Better domestic surveillance is not an easy sell

There have been laws kicking around Congress for a while that would create the kind of backdoors Comey and other security hawks have been pushing for. CALEA II is one such bill, but it trips over all the outsized fears about government surveillance that the public has long held, even more so in the wake of Edward Snowden and revelations about just how much of our everyday communication is being vacuumed up by the NSA.

As we wrote back in October of 2014, that means "Comey's left exactly where we started, making ominous noises and generating headlines favorable to the FBI, but not actually doing anything. It's a bluff, a way to nudge public opinion without committing the bureau to anything. This isn't a crypto war — it's a pageant."

A message from Silicon Valley to an aspiring @POTUS

So why the letter from Apple and Google today? Maybe this is just another volley in an ongoing debate.

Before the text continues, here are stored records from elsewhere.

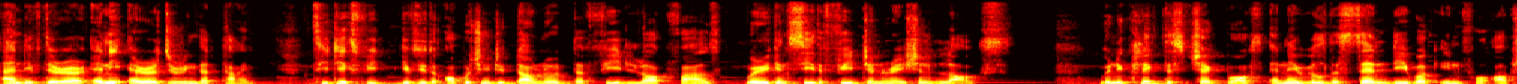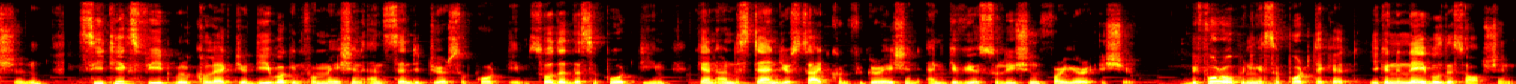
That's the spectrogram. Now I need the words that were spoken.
and if there are any errors during that time. CTX Feed gives you the opportunity to download the feed log files where you can see the feed generation logs. When you click this checkbox, enable the send debug info option, CTX Feed will collect your debug information and send it to your support team so that the support team can understand your site configuration and give you a solution for your issue. Before opening a support ticket, you can enable this option.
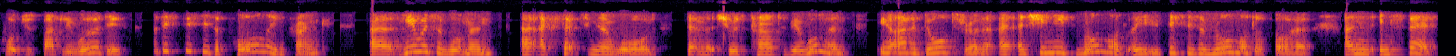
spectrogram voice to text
quote just badly worded? But this this is appalling, Frank. Uh, here was a woman uh, accepting an award, saying that she was proud to be a woman. You know, I have a daughter, and and she needs role model. This is a role model for her. And instead,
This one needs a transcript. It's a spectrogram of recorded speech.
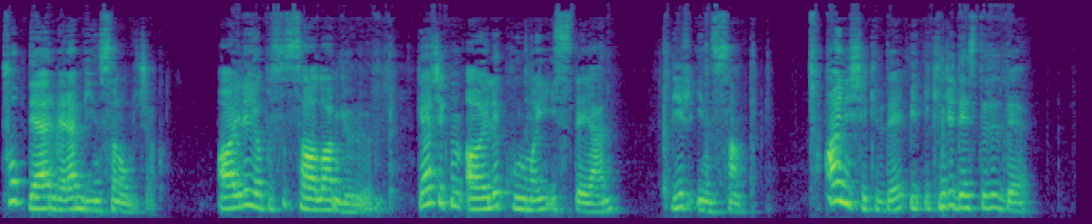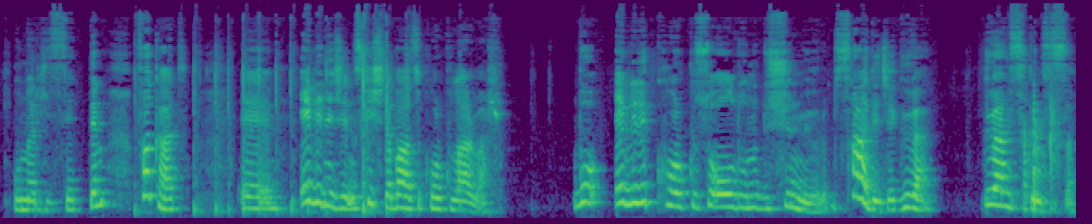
çok değer veren bir insan olacak. Aile yapısı sağlam görüyorum gerçekten aile kurmayı isteyen bir insan. Aynı şekilde bir ikinci destede de bunları hissettim. Fakat e, evleneceğiniz kişide bazı korkular var. Bu evlilik korkusu olduğunu düşünmüyorum. Sadece güven. Güven sıkıntısı.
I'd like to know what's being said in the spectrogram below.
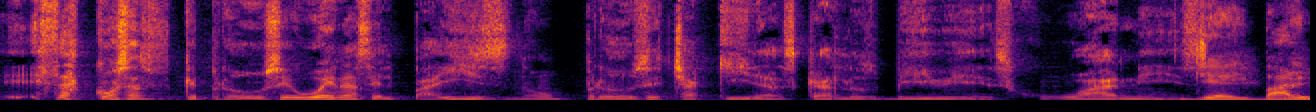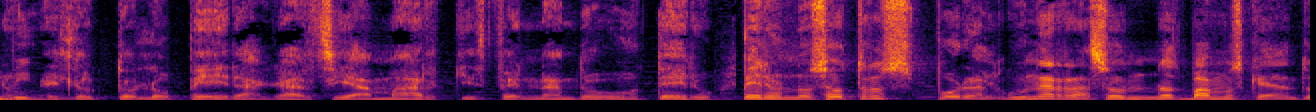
esas cosas que produce buenas el país, ¿no? Produce Shakiras, Carlos Vives, Juanes, J Balvin. bueno, el doctor Lopera, García Márquez, Fernando Botero, pero nosotros por alguna razón nos vamos quedando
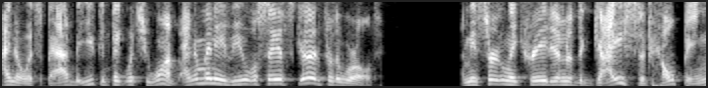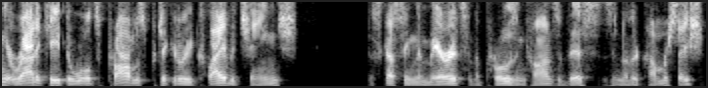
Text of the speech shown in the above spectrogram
I know it's bad, but you can think what you want. I know many of you will say it's good for the world. I mean, certainly created under the guise of helping eradicate the world's problems, particularly climate change. Discussing the merits and the pros and cons of this is another conversation.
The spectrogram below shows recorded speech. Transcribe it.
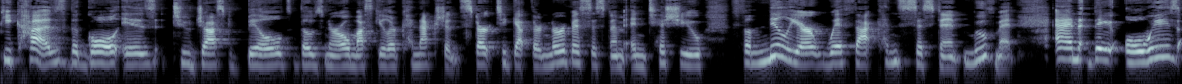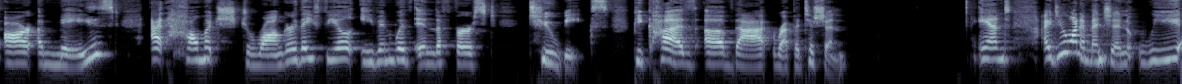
because the goal is to just build those neuromuscular connections, start to get their nervous system and tissue familiar with that consistent movement. And they always are amazed at how much stronger they feel even within the first two weeks because of that repetition. And I do want to mention we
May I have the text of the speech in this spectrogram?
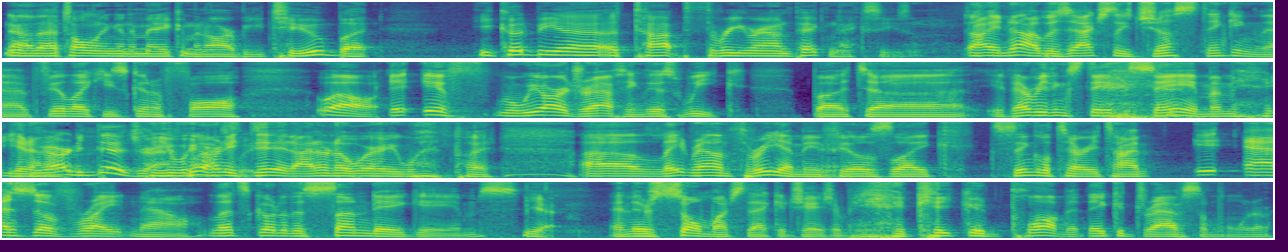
Now, that's only going to make him an RB2, but he could be a, a top three round pick next season. I know. I was actually just thinking that. I feel like he's going to fall. Well, if well, we are drafting this week, but uh, if everything stayed the same, I mean, you know, we already did draft. We already week. did. I don't know where he went, but uh, late round three. I mean, yeah. feels like Singletary time it, as of right now. Let's go to the Sunday games. Yeah. And there's so much that could change. I mean, he could plummet. They could draft someone, whatever.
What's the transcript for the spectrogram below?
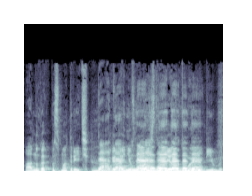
а ну как посмотреть, да, когда да, они в да, поезде да, едут, да, мой да. любимый.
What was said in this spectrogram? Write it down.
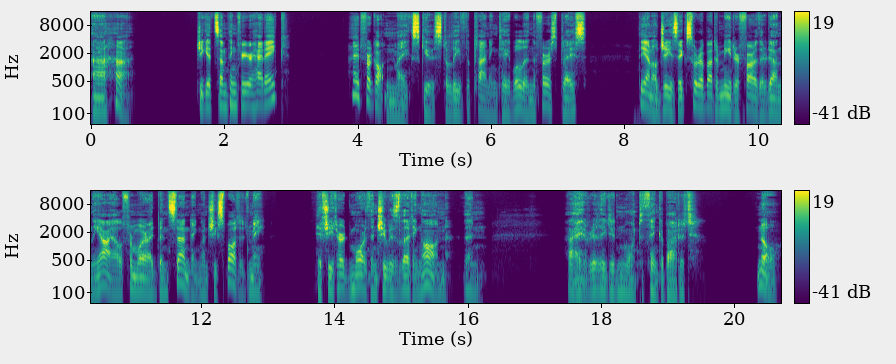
Uh huh. Did you get something for your headache? I had forgotten my excuse to leave the planning table in the first place. The analgesics were about a meter farther down the aisle from where I'd been standing when she spotted me. If she'd heard more than she was letting on, then I really didn't want to think about it. No,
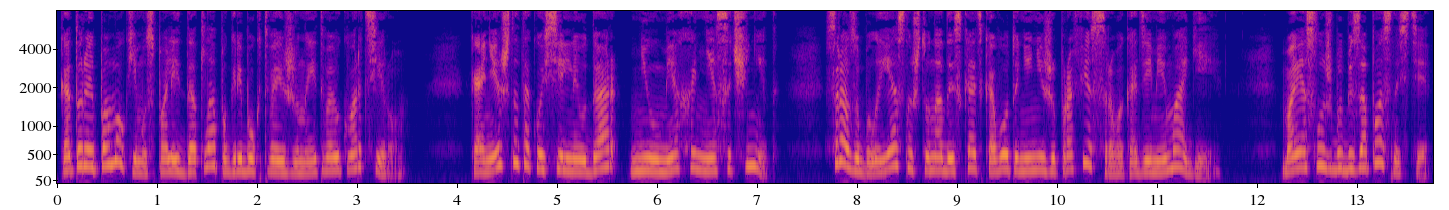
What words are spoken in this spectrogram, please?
который помог ему спалить дотла погребок твоей жены и твою квартиру. Конечно, такой сильный удар неумеха не сочинит. Сразу было ясно, что надо искать кого-то не ниже профессора в Академии магии. Моя служба безопасности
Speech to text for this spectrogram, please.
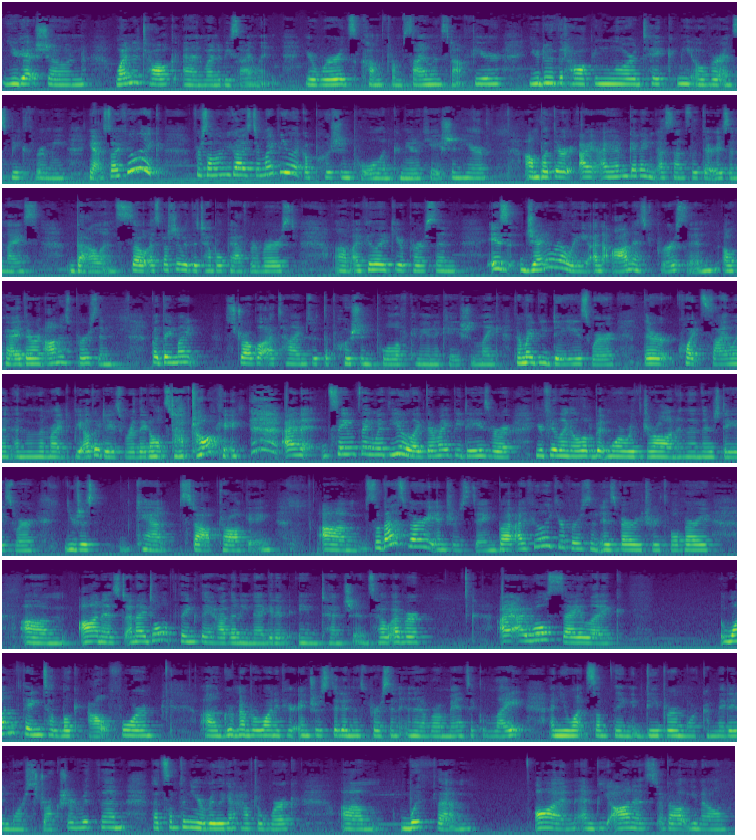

Or perhaps, as candidates from both parties eagerly line up for the 2016 presidential election, this is a message to an aspiring @POTUS about where some of the wealthiest and most politically active tech giants in the US are focused.